- Tim wrote:
- To get ripped, the usual thing is the need to loose the fat you have in order to get a lower body fat percentage. Diet and Exercise are the best way to do it. Assuming your diet is clean, the next step is exercise.
To maximise loosing fat you want to keep your heart at 50%-60% of its Max (below the Cardio limit!!) For as long as possible. Circuit trading is better at raising your heart rate AND sustaining it at the raised level for a longer period of time.
Conventional training will give peeks and troughs, thus lowering fat burning potential.
It’s a very common misconception.
Elevated heart rate and cardiovascular activity (that is, activity of the internal body not the person) are two mutually exclusive things.
Short explanation of what “cardio” is when compared to non-cardio:
• During aerobic activity, heart rate increases, stroke volume increases, and cardiac output greatly increases. Oxygen extraction increases, peripheral vascular resistance drops, and blood pressure changes with a rise in systolic and a drop in diastolic.
• At the other end of the spectrum is isometric exercise, which results in heart rate increase, but stroke volume remains the same due to increases in vascular resistance, and cardiac output rises only a bit. Both systolic and diastolic pressure rise. Oxygen extraction increases only a bit.
(!) Important to notice that at non-cardio exercises oxygen extraction increases at an insignificant amount.
The reason I want to make this clear is the newly “fashioned” rubbish of the so called “after burner affect” which has been taken completely out of proportion by people who never read a case study in their lives and probably know as much science as a termite.
It does exist and it does burn calories up to a certain amount but per a normal workout where you would burn 200-500 calories on average the added “after burn” affect is measured by an added 20-30 calories with NO affect for the remaining 24 hours or rubbish of that sort.

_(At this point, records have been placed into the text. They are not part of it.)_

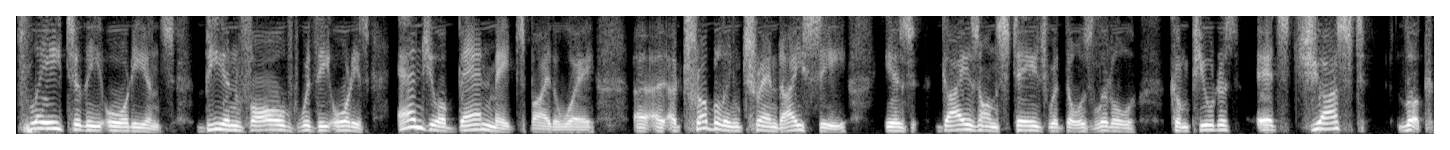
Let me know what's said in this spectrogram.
play to the audience, be involved with the audience and your bandmates, by the way. Uh, a, a troubling trend I see is guys on stage with those little computers. It's just, look,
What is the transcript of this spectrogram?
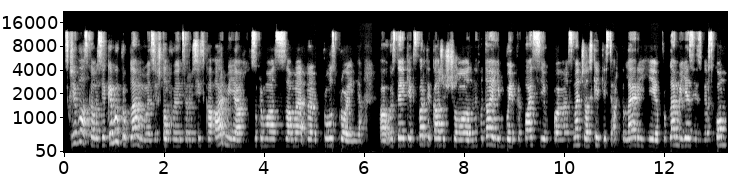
Скажіть, будь ласка, з якими проблемами зіштовхується російська армія, зокрема саме е, про озброєння? Ось деякі експерти кажуть, що не вистачає їм боєприпасів, е, зменшилась кількість артилерії, проблеми є зі зв'язком.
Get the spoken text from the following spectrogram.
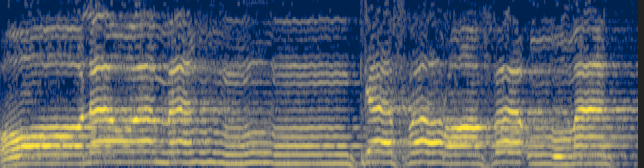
قال ومن كفر فأمتعه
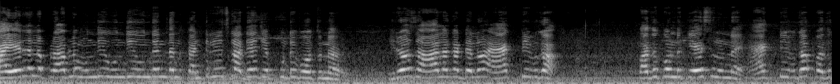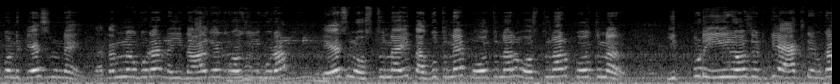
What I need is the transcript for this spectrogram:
ఆ ఏరియాలో ప్రాబ్లం ఉంది ఉంది ఉందని దాన్ని కంటిన్యూస్గా అదే చెప్పుకుంటూ పోతున్నారు. ఈరోజు ఆలగడ్డలో యాక్టివ్గా పదకొండు కేసులు ఉన్నాయి. యాక్టివ్గా పదకొండు కేసులు ఉన్నాయి. గతంలో కూడా ఈ నాలుగైదు రోజులు కూడా కేసులు వస్తున్నాయి తగ్గుతున్నాయి పోతున్నారు వస్తున్నారు పోతున్నారు. ఇప్పుడు ఈ రోజుకి యాక్టివ్గా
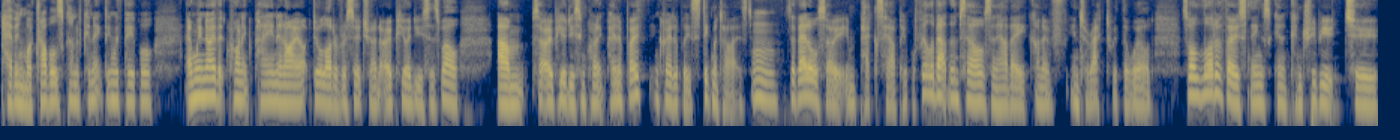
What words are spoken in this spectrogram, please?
having more troubles kind of connecting with people. And we know that chronic pain, and I do a lot of research around opioid use as well, Um, so opioid use and chronic pain are both incredibly stigmatized. Mm. So that also impacts how people feel about themselves and how they kind of interact with the world. So a lot of those things can contribute to,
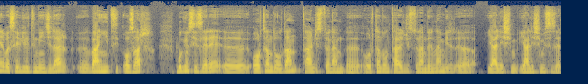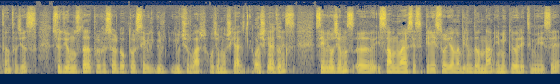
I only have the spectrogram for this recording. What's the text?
Merhaba sevgili dinleyiciler, ee, ben Yiğit Ozar. Bugün sizlere e, Orta Anadolu'dan Tanrıcıs dönem, e, Orta Anadolu'nun Tanrıcıs dönemlerinden bir e, yerleşim yerleşimi sizlere tanıtacağız. Stüdyomuzda Profesör Doktor Sevil Gül, Gülçur var. Hocam hoş geldin. Hoş, hoş geldiniz. Sevil hocamız e, İstanbul Üniversitesi Prehistori Anabilim Dalı'ndan emekli öğretim üyesi.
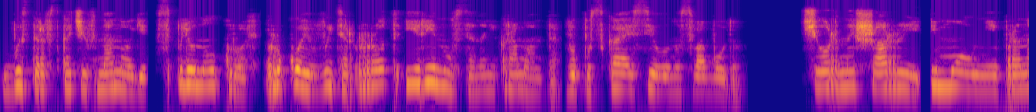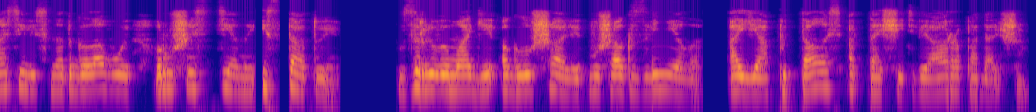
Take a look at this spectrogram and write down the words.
быстро вскочив на ноги, сплюнул кровь, рукой вытер рот и ринулся на некроманта, выпуская силу на свободу. Черные шары и молнии проносились над головой, руша стены и статуи. Взрывы магии оглушали, в ушах звенело, а я пыталась оттащить Виара подальше.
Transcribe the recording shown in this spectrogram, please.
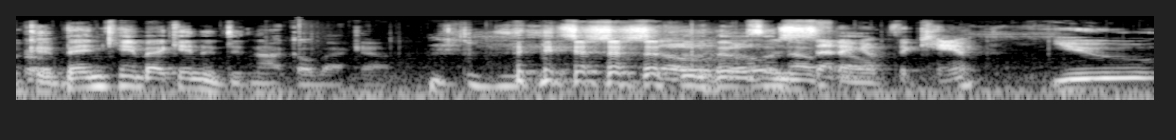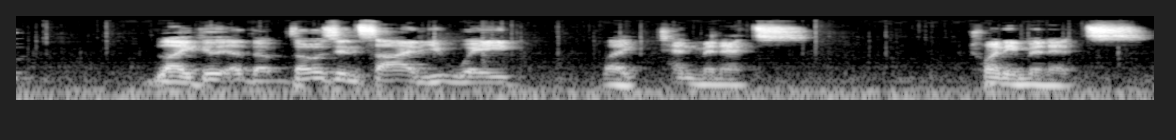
Okay, Ben came back in and did not go back out. so That was those enough setting help. up the camp, you like uh, th- those inside. You wait like ten minutes, twenty minutes.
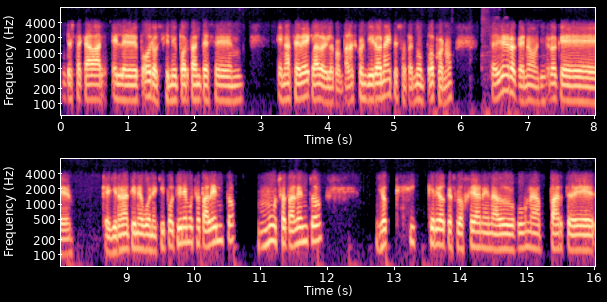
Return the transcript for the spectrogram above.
destacaban el oro siendo importantes en, en ACB, claro, y lo comparas con Girona y te sorprende un poco, ¿no? Pero yo creo que no, yo creo que, que Girona tiene buen equipo, tiene mucho talento, mucho talento, yo sí creo que flojean en alguna parte de,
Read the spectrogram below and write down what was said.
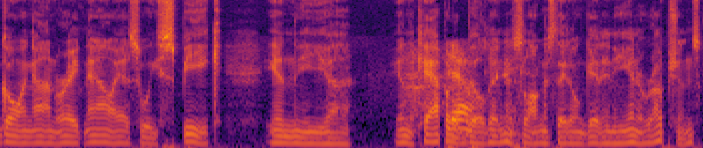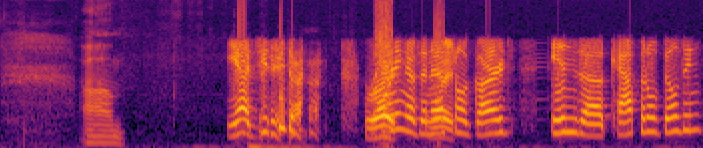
going on right now as we speak in the uh, in the Capitol Yeah. building, as long as they don't get any interruptions. Um, Yeah. Did you see the right. morning of the right. National Guard in the Capitol building?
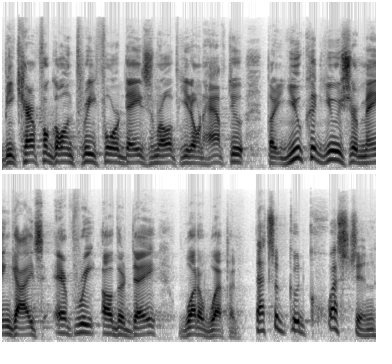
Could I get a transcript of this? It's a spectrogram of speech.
Be careful going three, four days in a row if you don't have to, but you could use your main guys every other day. What a weapon. That's a good question.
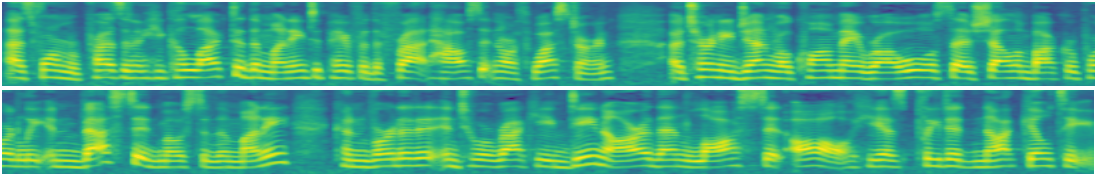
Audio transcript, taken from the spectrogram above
As former president, he collected the money to pay for the frat house at Northwestern. Attorney General Kwame Raoul says Schellenbach reportedly invested most of the money, converted it into Iraqi dinar, then lost it all. He has pleaded not guilty.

There is a big difference between the two methods of increasing heart rate. I would classify aerobic activity here as cardio, and isometric anaerobic activity here as non-cardio.
(!) Resistance training is somewhere in the middle, depending on whether you are doing high rep low weight or low weights with high reps.
Here we face a question, assuming someone is being threatened by a gun and immediately his heart rate jumps through the roof – is it cardio?
Now, assuming he is being held at gun point for 20 minutes and throughout this entire time his heart rate is at 80% above its normal rate – does that mean that he did cardio for 20 minutes?
The answer is – no.
There was no aerobic activity since no muscles had to be “fuelled” by fast-rate oxygenation!
For that reason, while it is “possible” in theory to do cardio if you do body weight exercises such as Push-ups and Pull-ups etc. in practicality you’ll have to do them at a rate that is more or less 40-50 per minute for an average grown male and take no rest for at least 20 minutes (since fat and sugar burning starts roughly 8 minutes within the activity and at ~60-80% max heart rate.
Simple mathematics will show you that you’ll have to do… roughly 1000 to 2000 pull-ups within that given time in order for it to be considered proper cardio.
Needless to point out – this is hardly realistic or sensible to consider.
Despite what people believe, want to believe, think they know or have opinions on – real proper cardio is limited to very few “activities” and can only be validated by the measurement of oxygen intake per speed and difficulty level.
Now, since most of us are not interested in making it into a profession, suffice here to say that you should reach full “cardiac” capacity as long as you stick to these exercises and the “signs”.
• Riding a bicycle
• Riding a stationary bicycle (preferred)
• Skipping rope
(!) If you are in terrible shape walking will be a good choice but if you’re in decent shape, young, healthy and thin walking is likely to do precisely – nothing!
(These are not the scientific methods, yes!? These are simple ways a common person can “validate” that he did indeed reach – cardio)
• Sweat appears several minutes into the activity and remains throughout the activity
• Measured heart rate is at 50-80% max rate (220-age~)
• You “feel” that you are close to “losing your breath” while still being able to conduct a decent verbal conversation (if you can’t, it’s a bad sign that your physical activity surpasses your current ability to oxygenate your blood at its current circular rate)
You could also do something in the form of the ‘insanity’ but scientifically speaking if you want to limit the amount of time you spend doing it and maximize your results you are better off choosing one of the above exercises
Reasons that I could think of why circuit training can be effective:
Assuming you don’t add weight (rucksack, weight-vest, weight plates) and only do the exercises a-la-natural than adding more volume (something circuit training should do) will indeed build more muscle.
(Without going into the subject of fatigue)
So, yes, that can be one example, again, assuming you have a thing for body weight training only.
By the way, regarding your comment…
There is simply no correlation between getting “yoked” by losing body fat percentage and building further muscle mass.
According to several people here, circuit training is better for building muscle. Hence my question – how so?
So far I haven’t seen any logical reason.
That is not to say there isn’t one, it’s just hasn’t been presented but losing fat is not one of them.